September marks Heritage Month; a month set aside to celebrate our nation’s diverse culture and heritage. It is a time when the Government calls on all South Africans to foster social cohesion, nation-building and a shared national identity.
ANEW Hotels & Resorts, launched from a family business originating in 1952, is a brand known for having a culture driven around its solid values and its heritage deep-rooted in South Africa. According to Operations Director Kevin Burley, ANEW developed because of the people in the business, with courage, passion and a true calling to something more.
“We started as a family business, and I think it’s a privilege for us all to work in an organisation that values its people. Despite being a growing business, the one thing that I’m really proud of is the culture of togetherness and respect we have created.”
Unity during trying times
Burley reveals the company decided to have only a handful of staff members at each of its KwaZulu-Natal properties to keep it going during the height of the pandemic, including a general manager, a chef and a maintenance worker. “We did get some essential service business and a few rooms for people needing to isolate. We wanted to be ready for any doctors or essential workers who needed accommodation.”
In fact, he mentioned that he was most impressed by the ‘roll-up your sleeves and get the job done’ attitude of all staff members. “My team showed great character during our most difficult times. Our HR manager and I were handing out food parcels. Many staff members were cutting lawns, cleaning pools, sweeping leaves, and cleaning windows to ensure that we maintained our hotel standards even during the lockdown.”
“We had accountants cleaning hotel rooms, waiters making beds, and receptionists helping with room service. With a smaller staff complement, everybody banded together to get things done. There was a real spirit of working together. We really are one big family, and I think that’s been our success.”
“Just like the rest of South Africa and the world, our business has experienced loss, and our people are hurting. But our aim is to help them get better. It comes back to my permanent message that we are a family, and those values drive our culture. As long as you respect those values, you’re welcome to be part of the family.”
A culture of resilience
Burley, who has been living in South Africa since 2004, makes sure to acknowledge the history of the country and just how far we have come. “One thing that never ceases to amaze me is just how resilient South Africans are. There have been tough times for everybody, and I think the great thing about this country is we come together, and we fix problems.”

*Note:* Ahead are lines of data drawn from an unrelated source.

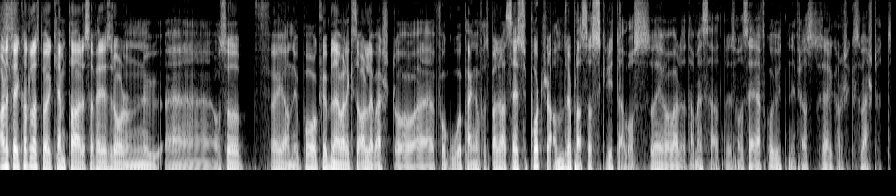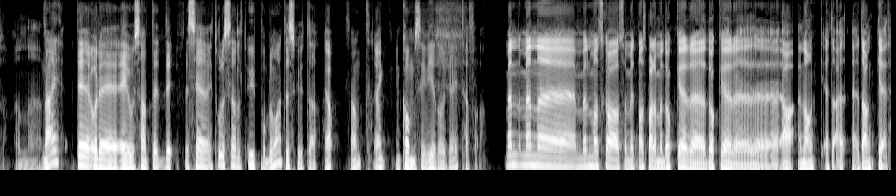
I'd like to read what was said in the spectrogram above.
Arne Tveit Katla spør hvem tar Safaris-rollen nå. Eh, og så føyer han jo på. Klubben er vel ikke så aller verst å eh, få gode penger for spillere. Ser supportere andre plasser skryte av oss, så det er jo verdt å ta med seg. at Hvis man ser FK utenfra, så ser det kanskje ikke så verst ut. Men eh, Nei, det, og det er jo sant. Det, det, det ser, jeg tror det ser litt uproblematisk ut der. Ja. Sant? Ja. En, en kommer seg videre greit herfra. Men, men, eh, men man skal altså midtbanespiller. Men dere, dere ja, en ank, et, et anker,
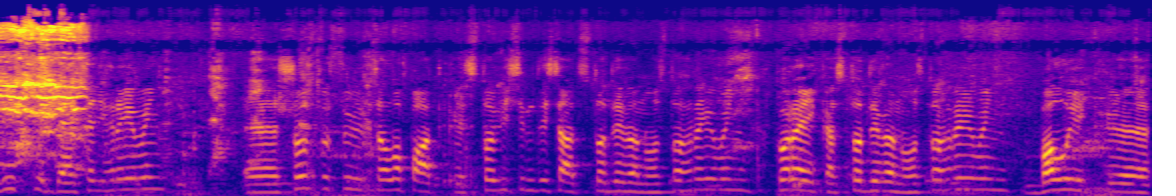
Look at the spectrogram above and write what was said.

He also mentions how the recent looting in KwaZulu-Natal and Gauteng brought communities together. “It was positive to see security guards, residents and taxi drivers coming together to look after the community. It was a time when our rainbow nation was all out on the streets, cleaning up and helping each other move forward. That’s what the spirit of this country is all about.”
Burley has run the Comrades Marathon a few times and often compares the race to Heritage Day. “You’re at the starting line with 20 000 people from all walks of life. No one cares about the type of job you have. No one asks about your religion. No one looks at the colour of your skin. If somebody falls, we help them up. If somebody needs a drink, we give them water. Much like Heritage Day, it is truly a time when South Africans come together as one.”
He also recalls some of the most inspiring moments in our recent history – the Football World Cup and winning the Rugby World Cup – where people of all ages, races and cultures joined together to celebrate our success. “There’s so much beauty in people just celebrating together.”
“With every country, there are good and bad elements. “In South Africa, our good element is that when we shine, it is just so beautiful,” he concludes.